Tuesday, January 20, 2009
Deperimeterization without endpoint control?

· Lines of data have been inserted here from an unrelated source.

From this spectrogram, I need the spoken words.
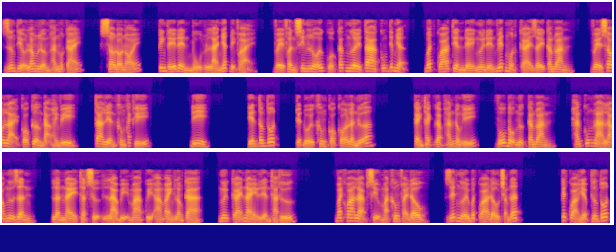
Dương tiểu long lường hắn một cái, sau đó nói, kinh tế đền bù là nhất định phải, về phần xin lỗi của các ngươi ta cũng tiếp nhận, bất quá tiền đề ngươi đến viết một cái giấy cam đoan, về sau lại có cường đạo hành vi, ta liền không k h á c h khí. Đi, yên tâm tốt, tuyệt đối không có có lần nữa. Cảnh thạch gặp hắn đồng ý, vỗ bộ ngực cam đoan, hắn cũng là lao ngư dân, lần này thật sự là bị ma quỷ ám ảnh long ca, ngươi cái này liền tha thứ. Bách khoa lạp xịu mặt không phải đâu, giết người bất quá đầu chạm đất kết quả hiệp thương tốt,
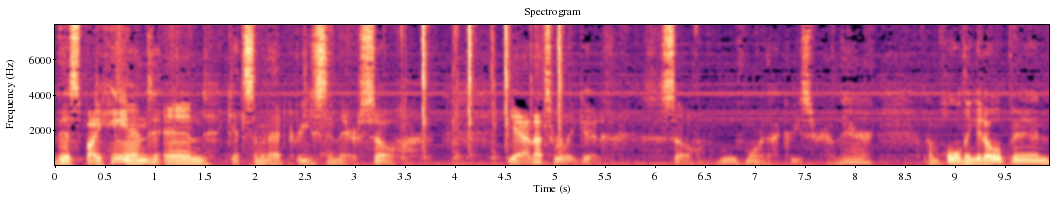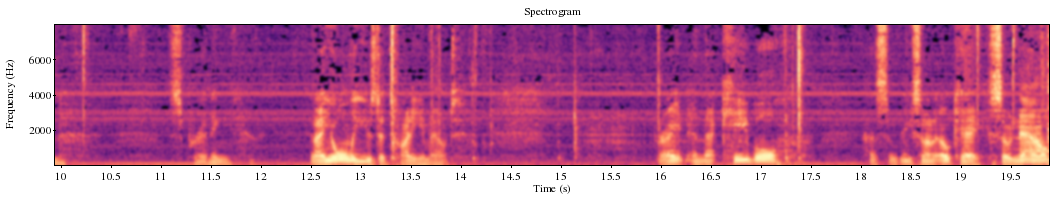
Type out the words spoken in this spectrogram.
this by hand and get some of that grease in there. So yeah, that's really good. So move more of that grease around there. I'm holding it open, spreading, and I only used a tiny amount right? And that cable has some grease on it. Okay, so now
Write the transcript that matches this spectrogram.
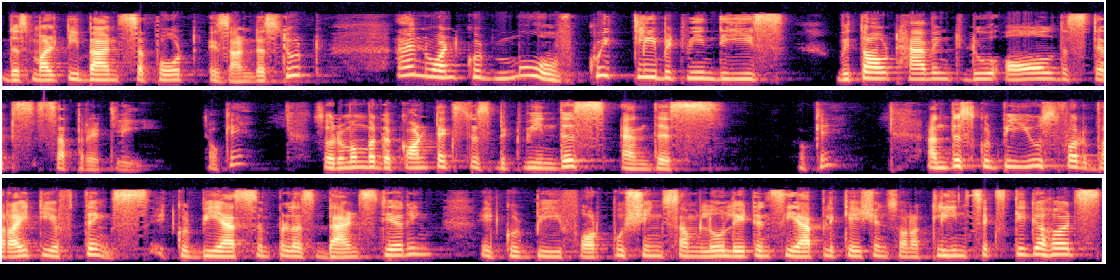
this multi-band support is understood and one could move quickly between these without having to do all the steps separately. Okay. So remember the context is between this and this. Okay. And this could be used for a variety of things. It could be as simple as band steering. It could be for pushing some low latency applications on a clean 6 gigahertz.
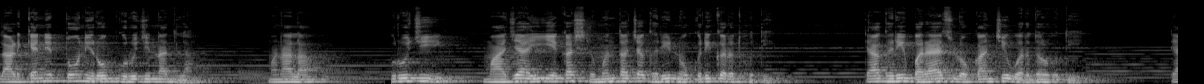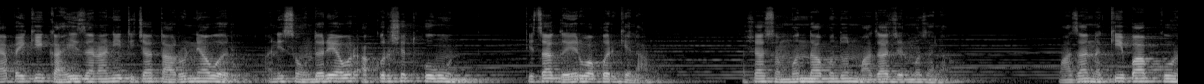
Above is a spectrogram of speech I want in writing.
लाडक्याने तो निरोप गुरुजींना दिला. म्हणाला गुरुजी माझी आई एका श्रीमंताच्या घरी नोकरी करत होती. त्या घरी बऱ्याच लोकांची वर्दळ होती. त्यापैकी काही जणांनी तिच्या तारुण्यावर आणि सौंदर्यावर आकर्षित होऊन तिचा गैरवापर केला. अशा संबंधामधून माझा जन्म झाला. माझा नक्की बाप कोण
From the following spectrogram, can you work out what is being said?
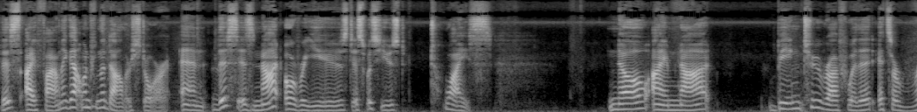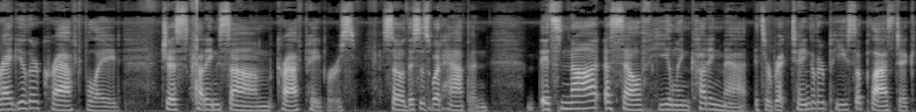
This, I finally got one from the dollar store, and this is not overused. This was used twice. No, I'm not being too rough with it. It's a regular craft blade. Just cutting some craft papers. So this is what happened. It's not a self-healing cutting mat. It's a rectangular piece of plastic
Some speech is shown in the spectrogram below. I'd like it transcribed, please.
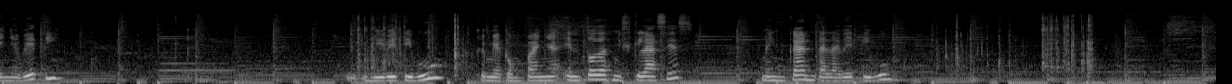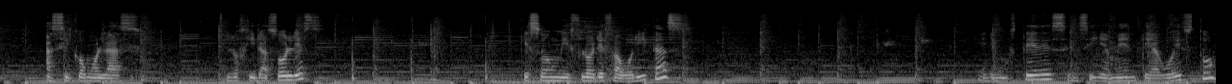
Pequeña Betty. Mi Betty Boo, que me acompaña en todas mis clases. Me encanta la Betty Boo. Así como las los girasoles, que son mis flores favoritas. Miren ustedes, sencillamente hago esto.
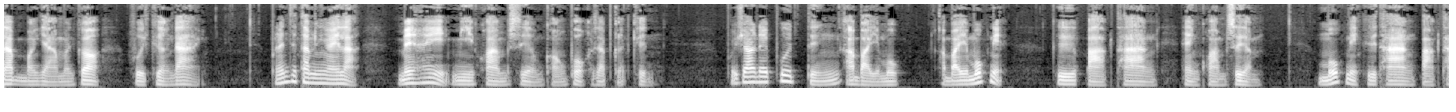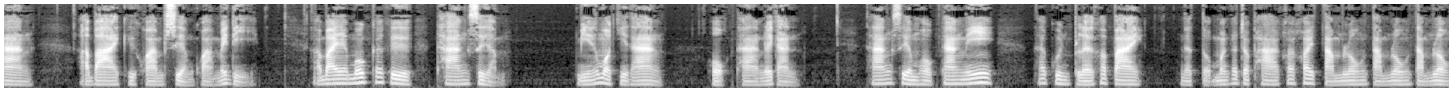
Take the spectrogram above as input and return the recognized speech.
ทรัพย์บางอย่างมันก็ฝืดเครื่องได้ เพราะฉะนั้นจะทำยังไงล่ะ ไม่ให้มีความเสื่อมของโภคทรัพย์เกิดขึ้นพระเจ้าได้พูดถึงอบายมุกอบายมุกเนี่ยคือปากทางแห่งความเสื่อม มุกเนี่ยคือทางปากทาง อบายคือความเสื่อมความไม่ดี อบายมุกก็คือทางเสื่อม มีทั้งหมดกี่ทาง 6 ทางด้วยกัน ทางเสื่อม 6 ทางนี้ ถ้าคุณเผลอเข้าไปนตกมันก็จะพาค่อยๆ ต่ำลง ต่ำลง ต่ำลง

Do you know what that is? That's a complete disaster!I've got the tip for this very interesting Burton Group discussion from Anton Chuvakin's post (who also has an overflowing "2blog" queue :-).There is a way to summarize that discussion. The key issue on deperimeterization is the control over the endpoint. If you are pushing the defenses to the endpoint, you better control it. So, if you are allowing endpoints that you don't control to access your data, it's not your data anymore.Think for a moment, how a data-centric security approach would work? It would be something like agents that run on every endpoint or that go together with data, encapsulating it. Either way, it will run on the endpoint. If the user is controlling the endpoint ring-0 by having admin rights on the box, he will be able to modify/trick the security agent into doing things with the data that it shouldn't be supposed to do. Now, quick answer, how can you avoid users from having admin rights over their own devices? You can't!Imagine that you have printed some very sensitive document in a very, very bleeding edge technology paper. It can't be copied by any photocopy machine, and it will destroy the data on it if someone tries to put it through one of those machines. If you allow someone to get that paper to anywhere where you can't see them, they will copy it like the XII century monks used to do it! So, what can be done to avoid it? First, the user can NEVER control the device. How can you avoid that if he owns it? Well, I don't like it, but the only alternative is something like a very broad adoption of the TPM. However, I doubt that those devices will become popular, and if that happens also will be the ways to hack it.The other alternative is not that cool, but I believe it's closer to reality. Things will still be like what they are today. I mean, we'll still have to put some restrictions over which devices can be used, we'll still have to have some control over the physical and network environments, will still have to deal will ACCESS CONTROL. That's not as sexy as virtualization, deperimeterization and any other ation, but it's the root of information security. We'll still have to choose carefully who can access the information and under which circunstances it will happen.Did you really think that, with all these new variables, security would be that simple? :-)
Posted by Augusto Barros at 12:43 AM